— Task directions —
At the line containing "Can you tell", begin an exact copy, and continue through the last line of the entries below. Leave out any pictures.

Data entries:
= = = = =
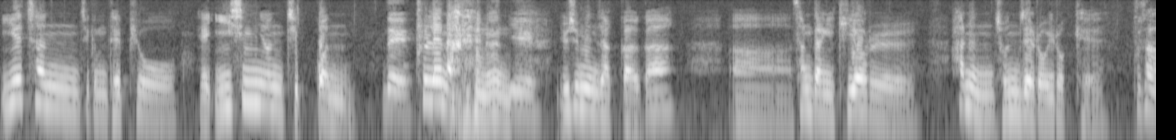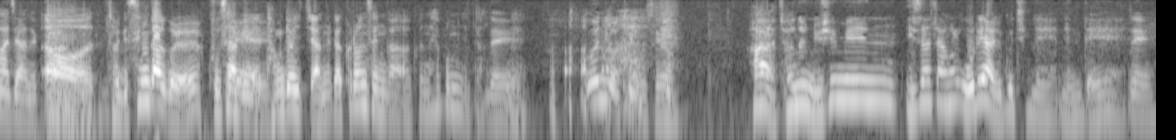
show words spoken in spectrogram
이해찬 지금 대표의 20년 집권 네. 플랜 안에는 예. 유시민 작가가 아, 상당히 기여를 하는 존재로 이렇게 부상하지 않을까. 어, 저기 생각을 구상에 네. 담겨 있지 않을까 그런 생각은 해봅니다. 네. 의원님 어떻게 보세요? 아, 저는 유시민 이사장을 오래 알고 지내는데 네.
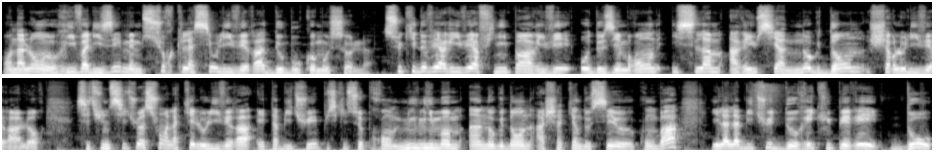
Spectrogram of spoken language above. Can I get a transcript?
en allant euh, rivaliser, même surclasser Oliveira debout comme au sol. Ce qui devait arriver a fini par arriver au deuxième round, Islam a réussi à knock down Charles Oliveira. Alors, c'est une situation à laquelle Oliveira est habitué puisqu'il se prend minimum un knockdown à chacun de ses euh, combats. Il a l'habitude de récupérer dos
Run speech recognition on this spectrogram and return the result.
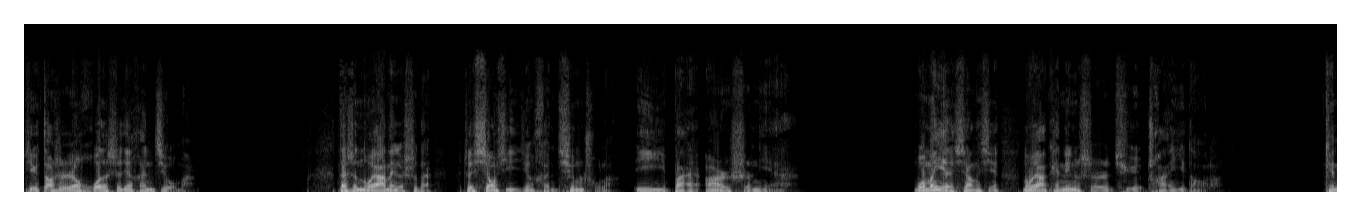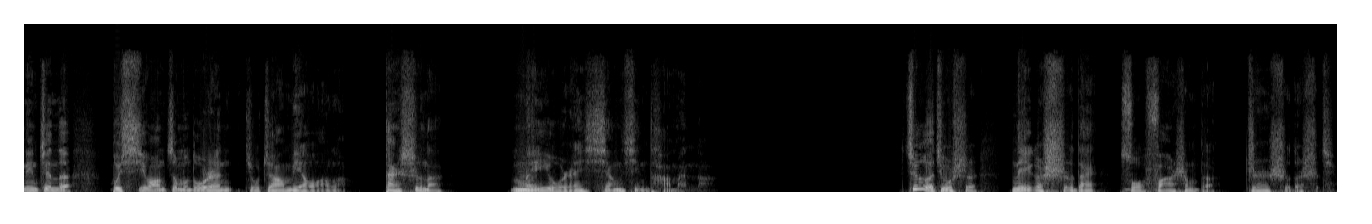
因为当时人活的时间很久嘛。但是挪亚那个时代，这消息已经很清楚了，一百二十年。我们也相信挪亚肯定是去传义道了，肯定真的不希望这么多人就这样灭亡了。但是呢，没有人相信他们。这就是那个时代所发生的真实的事情。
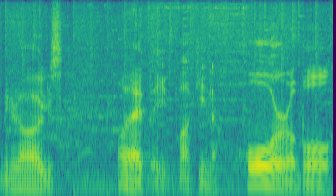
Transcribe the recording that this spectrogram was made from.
Wiener Dogs. What a fucking horrible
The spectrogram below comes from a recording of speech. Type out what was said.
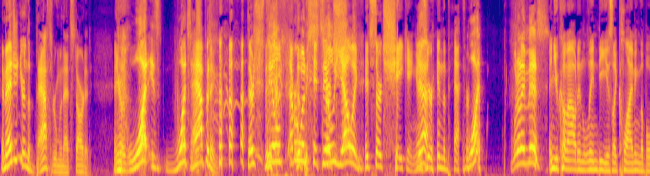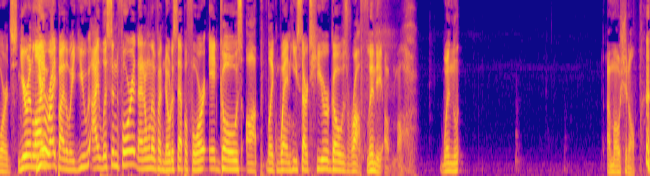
imagine you're in the bathroom when that started. And you're like, what is, what's happening? They're still, everyone's It still starts- yelling. It starts shaking as you're in the bathroom. What? What did I miss? And you come out and Lindy is like climbing the boards. You're in line- You're right, by the way. You, I listened for it, and I don't know if I've noticed that before. It goes up like when he starts. Here goes Ruff. Lindy, oh, oh. when emotional.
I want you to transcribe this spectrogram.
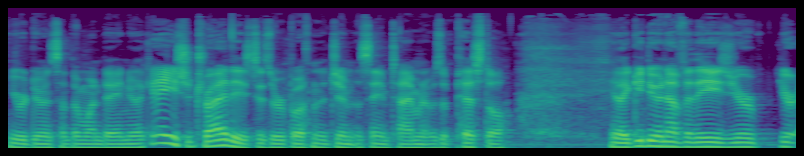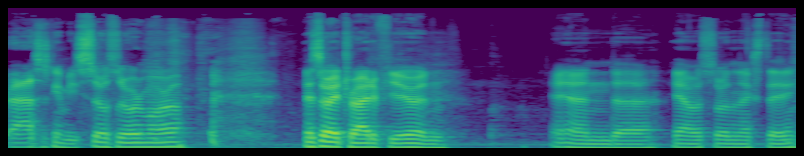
you were doing something one day and you're like, "Hey, you should try these," because we were both in the gym at the same time, and it was a pistol. You're like, "You do enough of these, your your ass is gonna be so sore tomorrow." and so I tried a few, and and uh, yeah, I was sore the next day.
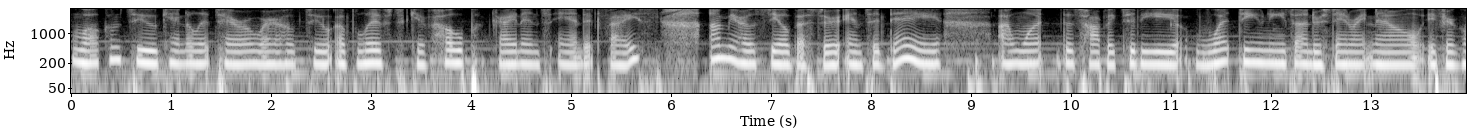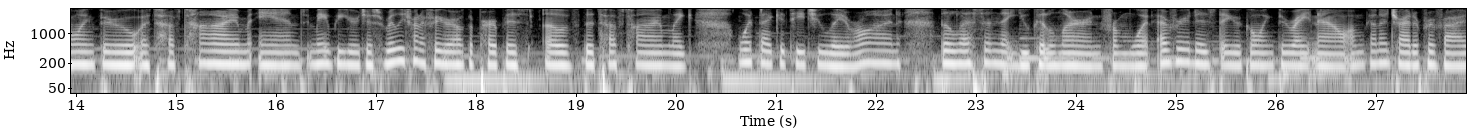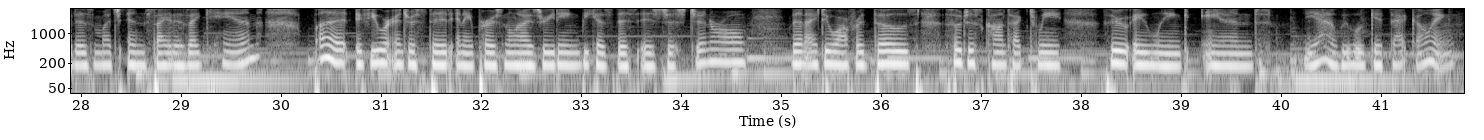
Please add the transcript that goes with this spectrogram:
Welcome to Candlelit Tarot, where I hope to uplift, give hope, guidance, and advice. I'm your host, Dale Bester, and today I want the topic to be what do you need to understand right now if you're going through a tough time and maybe you're just really trying to figure out the purpose of the tough time, like what that could teach you later on, the lesson that you could learn from whatever it is that you're going through right now. I'm going to try to provide as much insight as I can. But if you are interested in a personalized reading, because this is just general, then I do offer those. So just contact me through a link and yeah, we will get that going.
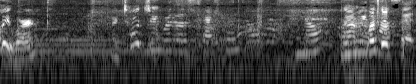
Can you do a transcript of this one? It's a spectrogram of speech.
Way. I knew we were. I told you. Were those trash cans? No. No, When we was it? pass it.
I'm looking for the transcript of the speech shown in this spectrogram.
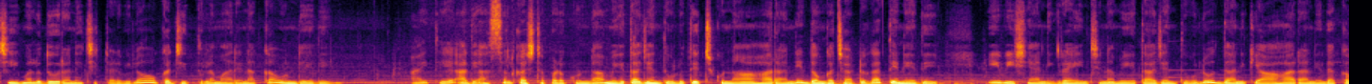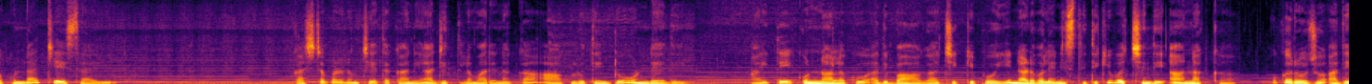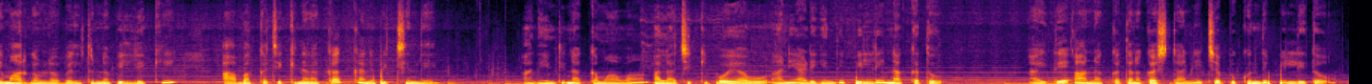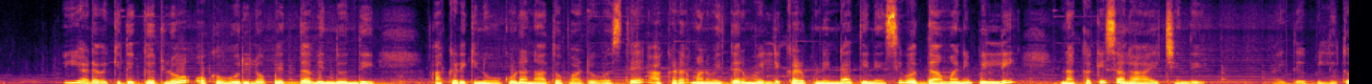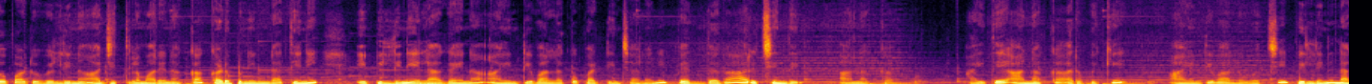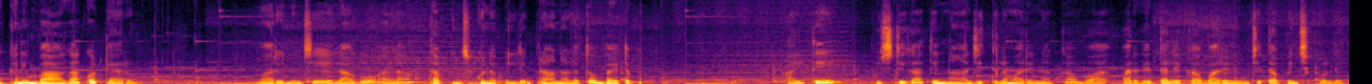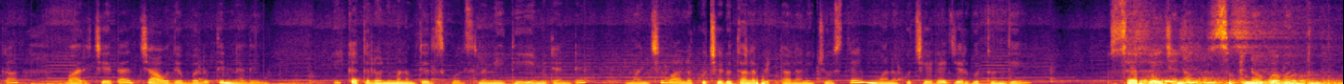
చీమలు దూరని చిట్టడవిలో ఒక జిత్తుల మారినక్క ఉండేది. అయితే అది అస్సలు కష్టపడకుండా మిగతా జంతువులు తెచ్చుకున్న ఆహారాన్ని దొంగచాటుగా తినేది. ఈ విషయాన్ని గ్రహించిన మిగతా జంతువులు దానికి ఆహారాన్ని దక్కకుండా చేశాయి. కష్టపడడం చేత కానీ ఆ జిత్తుల మారినక్క ఆకులు తింటూ ఉండేది. అయితే కొన్నాళ్ళకు అది బాగా చిక్కిపోయి నడవలేని స్థితికి వచ్చింది ఆ నక్క. ఒకరోజు అదే మార్గంలో వెళ్తున్న పిల్లికి ఆ బక్క చిక్కిన నక్క కనిపించింది. అదేంటి నక్క మావా? అలా చిక్కిపోయావు? అని అడిగింది పిల్లి నక్కతో. అయితే ఆ నక్క తన కష్టాన్ని చెప్పుకుంది పిల్లితో. ఈ అడవికి దగ్గరలో ఒక ఊరిలో పెద్ద విందుంది అక్కడికి నువ్వు కూడా నాతో పాటు వస్తే అక్కడ మనం ఇద్దరం వెళ్ళి కడుపు నిండా తినేసి వద్దామని పిల్లి నక్కకి సలహా ఇచ్చింది. అయితే పిల్లితో పాటు వెళ్ళిన ఆ జిత్తుల మారినక్క కడుపు నిండా తిని ఈ పిల్లిని ఎలాగైనా ఆ ఇంటి వాళ్ళకు పట్టించాలని పెద్దగా అరిచింది ఆ నక్క. అయితే ఆ నక్క అరుపుకి ఆ ఇంటి వాళ్ళు వచ్చి పిల్లిని నక్కని బాగా కొట్టారు. వారి నుంచి ఎలాగో అలా తప్పించుకున్న పిల్లి ప్రాణాలతో బయట అయితే పుష్టిగా తిన్న ఆ జిత్తుల మారినాక వా పరిగెత్తలేక వారి నుంచి తప్పించుకోలేక వారి చేత చావు దెబ్బలు తిన్నది. ఈ కథలోని మనం తెలుసుకోవాల్సిన నీతి ఏమిటంటే మంచి వాళ్ళకు చెడు తలపెట్టాలని చూస్తే మనకు చెడే జరుగుతుంది. సర్వేజన సుఖినో భవంతు.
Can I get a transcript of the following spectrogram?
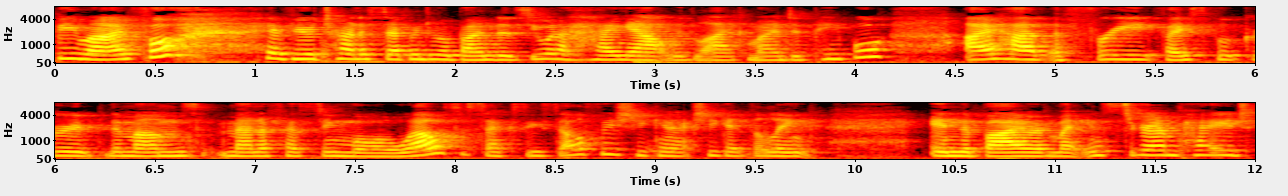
be mindful if you're trying to step into abundance, you want to hang out with like minded people. I have a free Facebook group, The Mums Manifesting More Wealth, Sexy Selfish. You can actually get the link in the bio of my Instagram page.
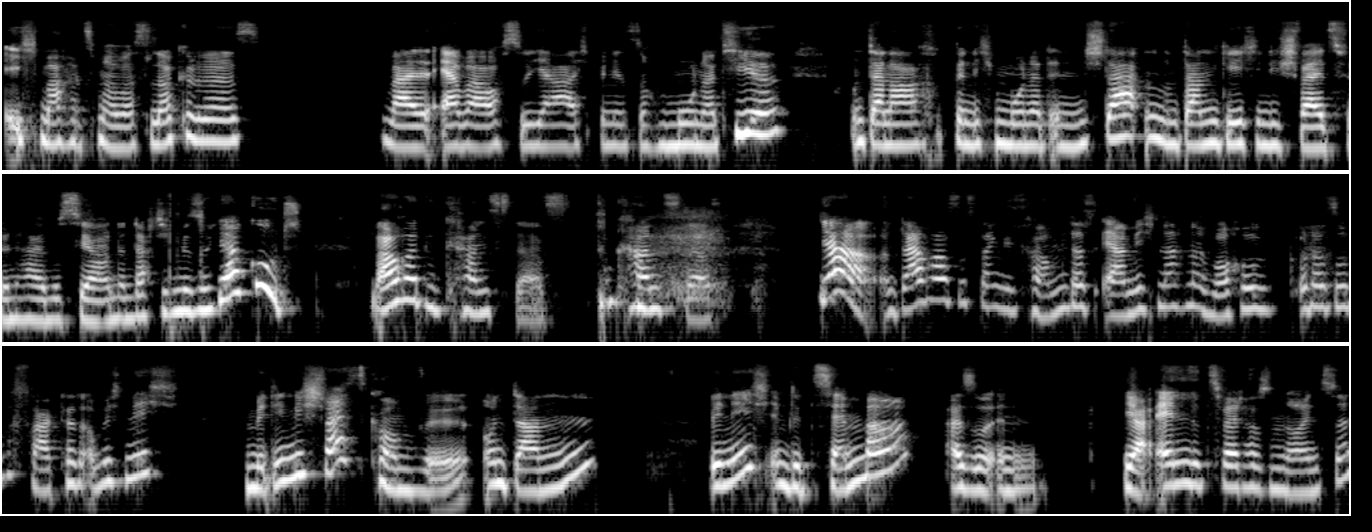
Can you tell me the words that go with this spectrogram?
ich mache jetzt mal was Lockeres, weil er war auch so, ja, ich bin jetzt noch einen Monat hier und danach bin ich einen Monat in den Staaten und dann gehe ich in die Schweiz für ein halbes Jahr. Und dann dachte ich mir so, ja gut, Laura, du kannst das. Du kannst das. Ja, und daraus ist dann gekommen, dass er mich nach einer Woche oder so gefragt hat, ob ich nicht mit in die Schweiz kommen will. Und dann bin ich im Dezember, also in ja, Ende 2019,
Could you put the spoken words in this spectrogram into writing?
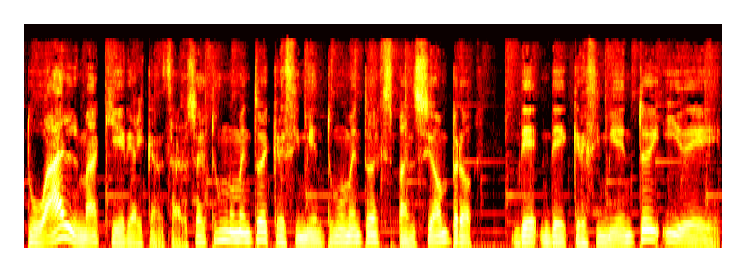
tu alma quiere alcanzar. O sea, esto es un momento de crecimiento, un momento de expansión, pero de, crecimiento y de,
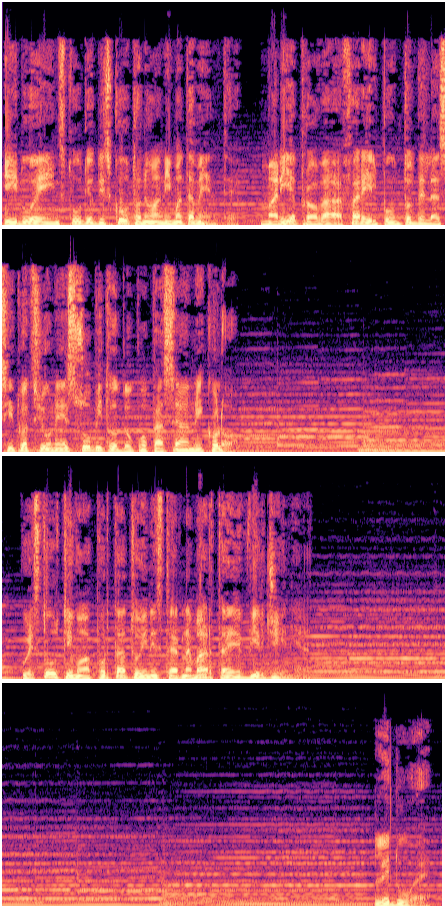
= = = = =
— Answer to this exercise —
Can you tell me the words that go with this spectrogram?
ich mache jetzt mal was Lockeres, weil er war auch so, ja, ich bin jetzt noch einen Monat hier und danach bin ich einen Monat in den Staaten und dann gehe ich in die Schweiz für ein halbes Jahr. Und dann dachte ich mir so, ja gut, Laura, du kannst das. Du kannst das. Ja, und daraus ist dann gekommen, dass er mich nach einer Woche oder so gefragt hat, ob ich nicht mit in die Schweiz kommen will. Und dann bin ich im Dezember, also in ja, Ende 2019,
Could you put the spoken words in this spectrogram into writing?
tu alma quiere alcanzar. O sea, esto es un momento de crecimiento, un momento de expansión, pero de, crecimiento y de,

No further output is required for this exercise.